__EXERCISE__:
Leave the images out. Give every line below again, precisely.

Start of Block

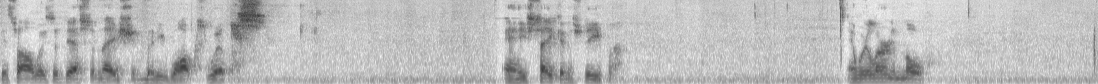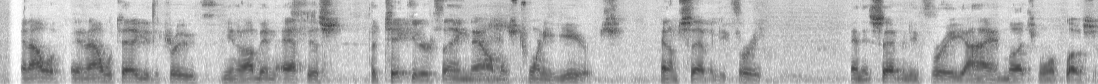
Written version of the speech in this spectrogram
It's always a destination, but He walks with us, and He's taking us deeper, and we're learning more. And I will, and I will tell you the truth. You know, I've been at this particular thing now almost 20 years, and I'm 73. And at 73, I am much more closer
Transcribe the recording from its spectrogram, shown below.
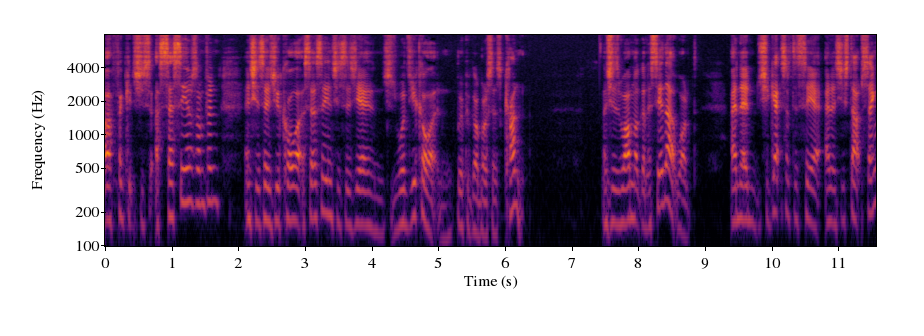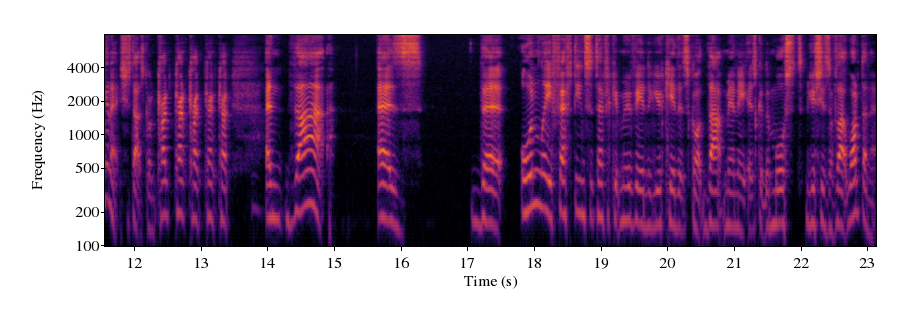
I think it's just a sissy or something. And she says you call it a sissy? And she says yeah. And she says what do you call it? And Whoopi Goldberg says cunt. And she says well I'm not going to say that word. And then she gets her to say it and then she starts singing it. She starts going cunt cunt cunt cunt cunt. And that is the only 15 certificate movie in the UK that's got that many it's got the most uses of that word in it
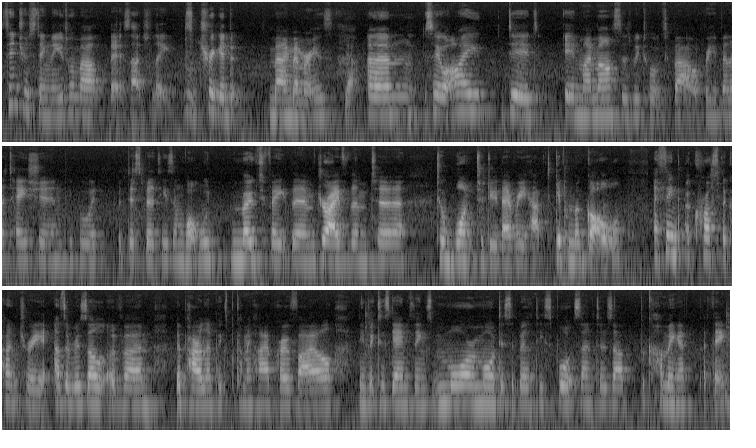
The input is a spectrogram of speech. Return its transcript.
It's interesting that you're talking about this actually. It's Mm. triggered my memories. Yeah. Um, so I did in my masters we talked about rehabilitation, people with, with disabilities and what would motivate them, drive them to to want to do their rehab, to give them a goal. I think across the country, as a result of um, the Paralympics becoming higher profile, the Invictus Games things, more and more disability sports centres are becoming a, a thing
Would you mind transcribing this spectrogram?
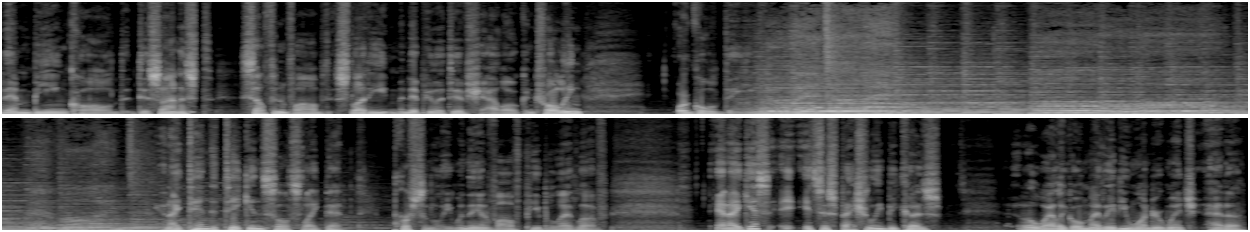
them being called dishonest, self involved, slutty, manipulative, shallow, controlling, or gold digging. And I tend to take insults like that personally when they involve people I love. And I guess it's especially because a little while ago, my Lady Wonder Wench had a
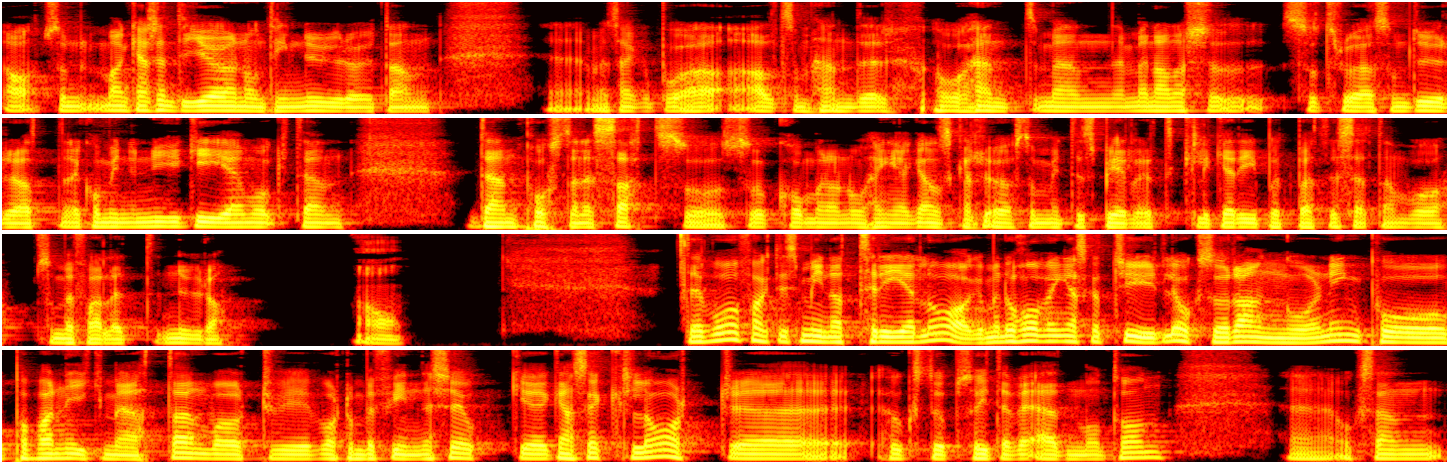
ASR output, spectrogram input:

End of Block

__ANSWER SPACE__:
Written version of the speech in this spectrogram
It's always a destination, but He walks with us, and He's taking us deeper, and we're learning more. And I will, and I will tell you the truth. You know, I've been at this particular thing now almost 20 years, and I'm 73. And at 73, I am much more closer
Transcribe the recording from its spectrogram, shown below.
I think it's just a sissy or something. And she says you call it a sissy? And she says yeah. And she says what do you call it? And Whoopi Goldberg says cunt. And she says well I'm not going to say that word. And then she gets her to say it and then she starts singing it. She starts going cunt cunt cunt cunt cunt. And that is the only 15 certificate movie in the UK that's got that many it's got the most uses of that word in it
The input is a spectrogram of speech. Return its transcript.
It's interesting that you're talking about this actually. It's Mm. triggered my memories. Yeah. Um, so I did in my masters we talked about rehabilitation, people with, with disabilities and what would motivate them, drive them to to want to do their rehab, to give them a goal. I think across the country, as a result of um, the Paralympics becoming higher profile, the Invictus Games things, more and more disability sports centres are becoming a, a thing
Would you mind transcribing this spectrogram?
them being called dishonest, self involved, slutty, manipulative, shallow, controlling, or gold digging. And I tend to take insults like that personally when they involve people I love. And I guess it's especially because a little while ago, my Lady Wonder Wench had a
ASR output, spectrogram input:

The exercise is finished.